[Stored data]

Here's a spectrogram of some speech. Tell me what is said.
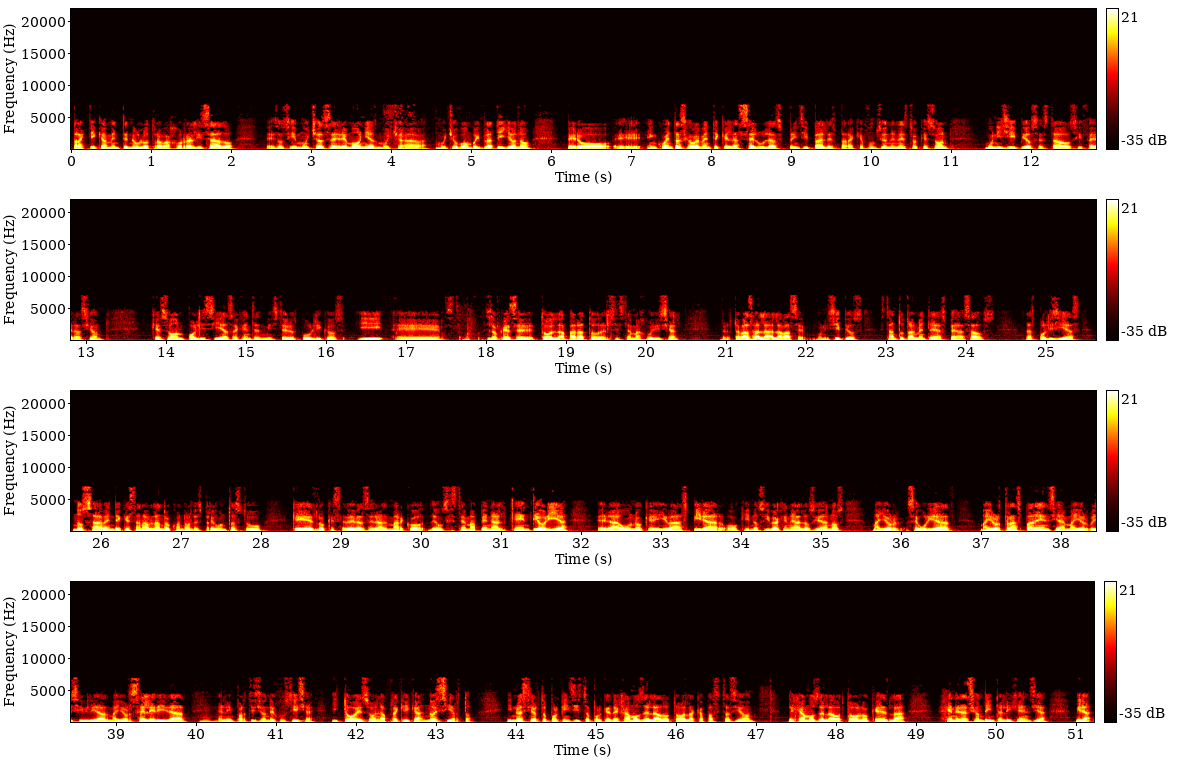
prácticamente nulo trabajo realizado, eso sí, muchas ceremonias, mucha, mucho bombo y platillo, ¿no? Pero eh, encuentras que obviamente que las células principales para que funcionen esto, que son municipios, estados y federación, que son policías, agentes, ministerios públicos y eh, lo que es eh, todo el aparato del sistema judicial. Pero te vas a la, la base, municipios están totalmente despedazados las policías no saben de qué están hablando cuando les preguntas tú qué es lo que se debe hacer al marco de un sistema penal que en teoría era uno que iba a aspirar o que nos iba a generar a los ciudadanos mayor seguridad, mayor transparencia, mayor visibilidad, mayor celeridad en la impartición de justicia. Y todo eso en la práctica no es cierto. Y no es cierto porque, insisto, porque dejamos de lado toda la capacitación, dejamos de lado todo lo que es la generación de inteligencia. Mira,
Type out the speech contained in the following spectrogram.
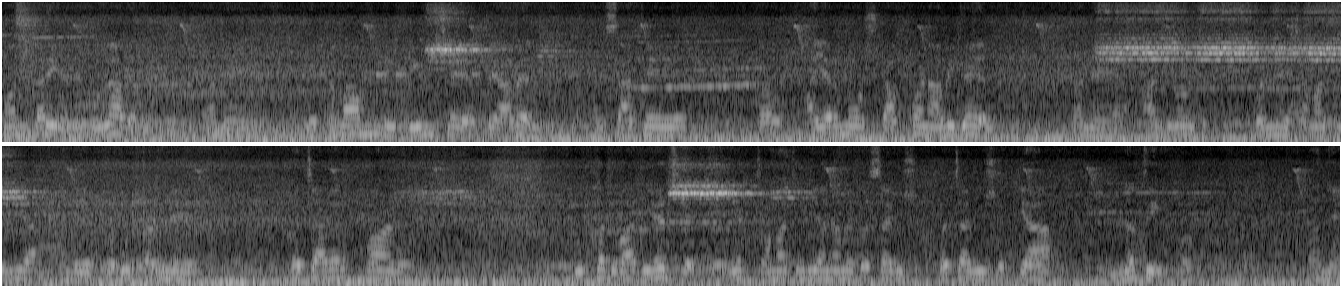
ફોન કરી અને બોલાવેલ. અને એ તમામની ટીમ છે તે આવેલ. અને સાથે ફાયરનો સ્ટાફ પણ આવી ગયેલ. અને આજરોજ બંને ચામાચીડિયા અને એક કબૂતરને બચાવેલ. પણ દુઃખદ વાત એ છે કે એક ચામાચુરિયાને અમે બચાવી બચાવી શક્યા નથી. અને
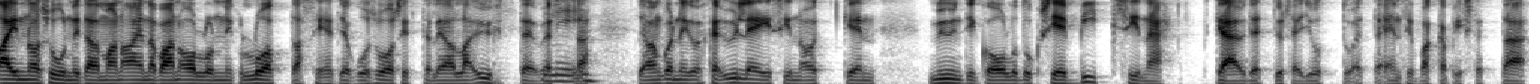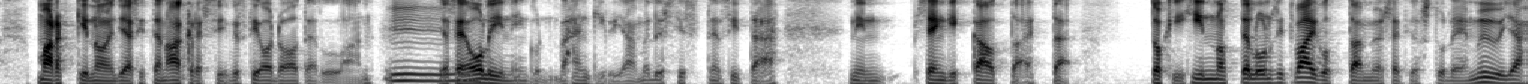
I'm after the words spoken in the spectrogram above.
ainoa suunnitelma on aina vaan ollut niin kuin luottaa siihen, että joku suosittelee olla yhteydessä. Niin. Ja onko niin kuin ehkä yleisin oikein myyntikoulutuksien vitsinä käytetty se juttu, että ensin vaikka pistetään markkinointi ja sitten aggressiivisesti odotellaan. Mm. Ja se oli niin kuin vähän kirjaimellisesti sitten sitä, niin senkin kautta, että toki hinnoitteluun sitten vaikuttaa myös, että jos tulee myyjä,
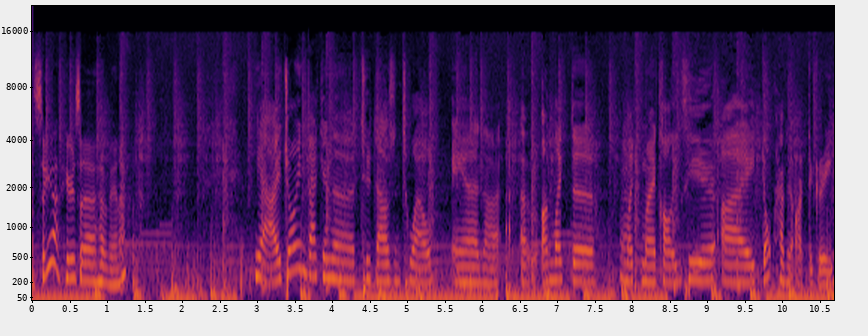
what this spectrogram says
so yeah, here's uh, Havana. Yeah, I joined back in uh, 2012, and uh, uh, unlike the unlike my colleagues here, I don't have an art degree,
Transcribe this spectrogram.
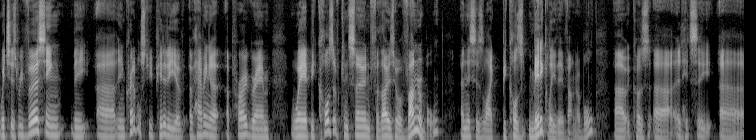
which is reversing the, uh, the incredible stupidity of, of having a, a program where, because of concern for those who are vulnerable, and this is like because medically they're vulnerable, uh, because uh, it hits the uh,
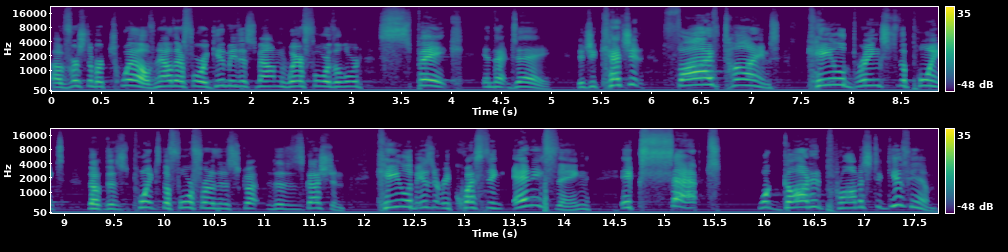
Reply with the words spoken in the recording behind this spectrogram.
uh, verse number 12. Now, therefore, give me this mountain, wherefore the Lord spake in that day. Did you catch it? Five times, Caleb brings to the point, the, this point to the forefront of the, discu- the discussion. Caleb isn't requesting anything except what God had promised to give him.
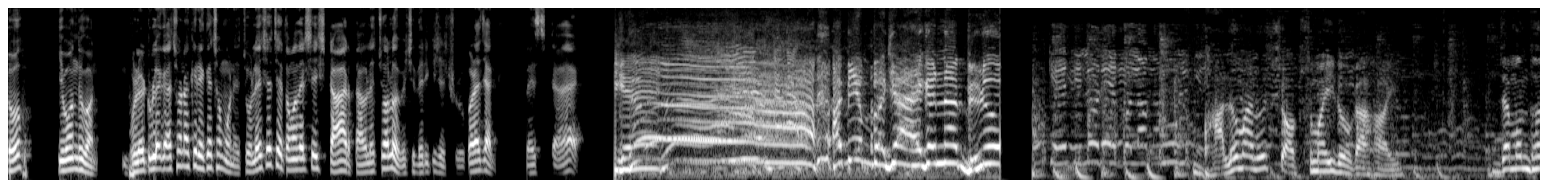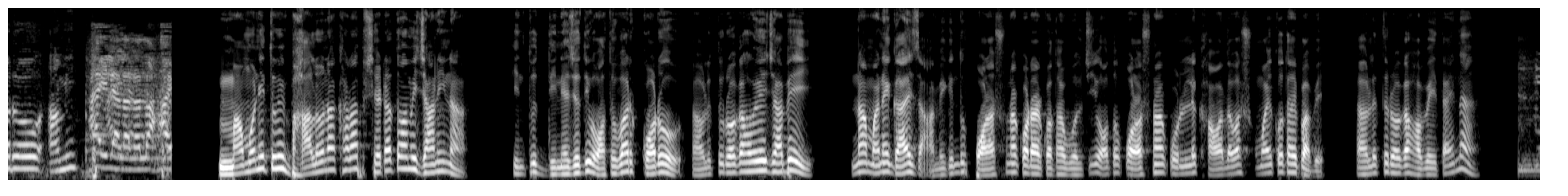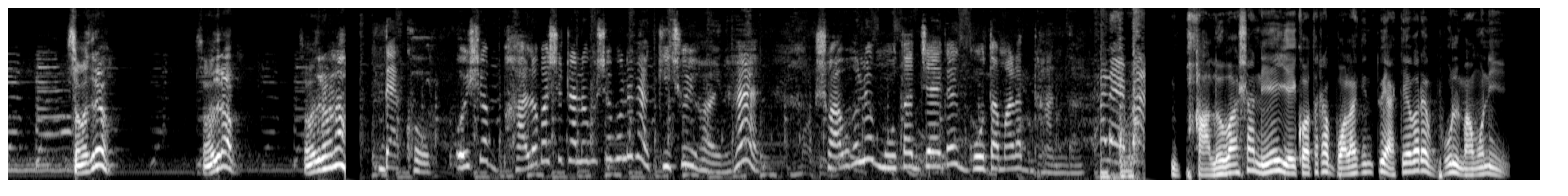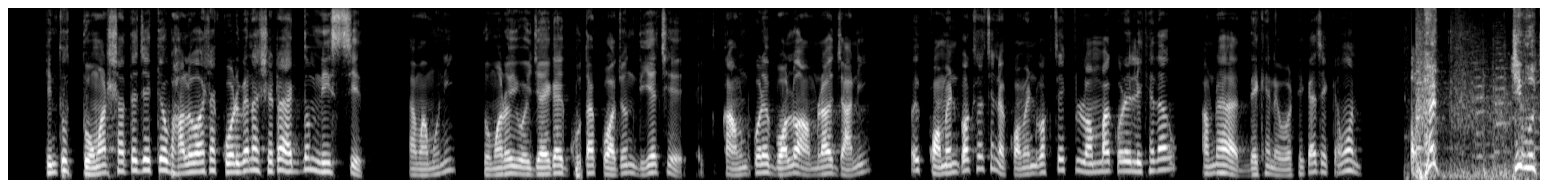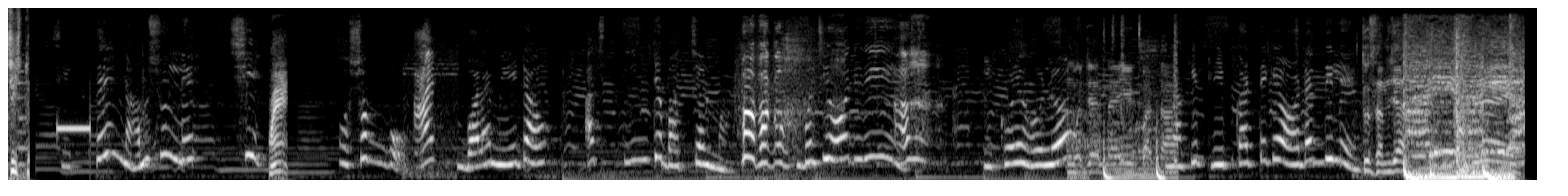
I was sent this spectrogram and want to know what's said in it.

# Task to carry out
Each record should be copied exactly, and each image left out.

# Result of the exercise
Here's a spectrogram of some speech. Tell me what is said.
prácticamente nulo trabajo realizado, eso sí, muchas ceremonias, mucha, mucho bombo y platillo, ¿no? Pero eh, encuentras que obviamente que las células principales para que funcionen esto, que son municipios, estados y federación, que son policías, agentes, ministerios públicos y eh, lo que es eh, todo el aparato del sistema judicial. Pero te vas a la, la base, municipios están totalmente despedazados las policías no saben de qué están hablando cuando les preguntas tú qué es lo que se debe hacer al marco de un sistema penal que en teoría era uno que iba a aspirar o que nos iba a generar a los ciudadanos mayor seguridad, mayor transparencia, mayor visibilidad, mayor celeridad en la impartición de justicia. Y todo eso en la práctica no es cierto. Y no es cierto porque, insisto, porque dejamos de lado toda la capacitación, dejamos de lado todo lo que es la generación de inteligencia. Mira,
Type out the speech contained in the following spectrogram.
ફોન કરી અને બોલાવેલ. અને એ તમામની ટીમ છે તે આવેલ. અને સાથે ફાયરનો સ્ટાફ પણ આવી ગયેલ. અને આજરોજ બંને ચામાચીડિયા અને એક કબૂતરને બચાવેલ. પણ દુઃખદ વાત એ છે કે એક ચામાચુરિયાને અમે બચાવી બચાવી શક્યા નથી. અને
I'm after the words spoken in the spectrogram above.
ainoa suunnitelma on aina vaan ollut niin kuin luottaa siihen, että joku suosittelee olla yhteydessä. Niin. Ja onko niin kuin ehkä yleisin oikein myyntikoulutuksien vitsinä käytetty se juttu, että ensin vaikka pistetään markkinointi ja sitten aggressiivisesti odotellaan. Mm. Ja se oli niin kuin vähän kirjaimellisesti sitten sitä, niin senkin kautta, että toki hinnoitteluun sitten vaikuttaa myös, että jos tulee myyjä,
what this spectrogram says
so yeah, here's uh, Havana. Yeah, I joined back in uh, 2012, and uh, uh, unlike the unlike my colleagues here, I don't have an art degree,
Transcribe this spectrogram.
which is reversing the, uh, the incredible stupidity of, of having a, a program where, because of concern for those who are vulnerable, and this is like because medically they're vulnerable, uh, because uh, it hits the uh,
Reply with the words spoken in the recording behind this spectrogram.
uh, verse number 12. Now, therefore, give me this mountain, wherefore the Lord spake in that day. Did you catch it? Five times, Caleb brings to the point, the, this point to the forefront of the, discu- the discussion. Caleb isn't requesting anything except what God had promised to give him.
I was sent this spectrogram and want to know what's said in it.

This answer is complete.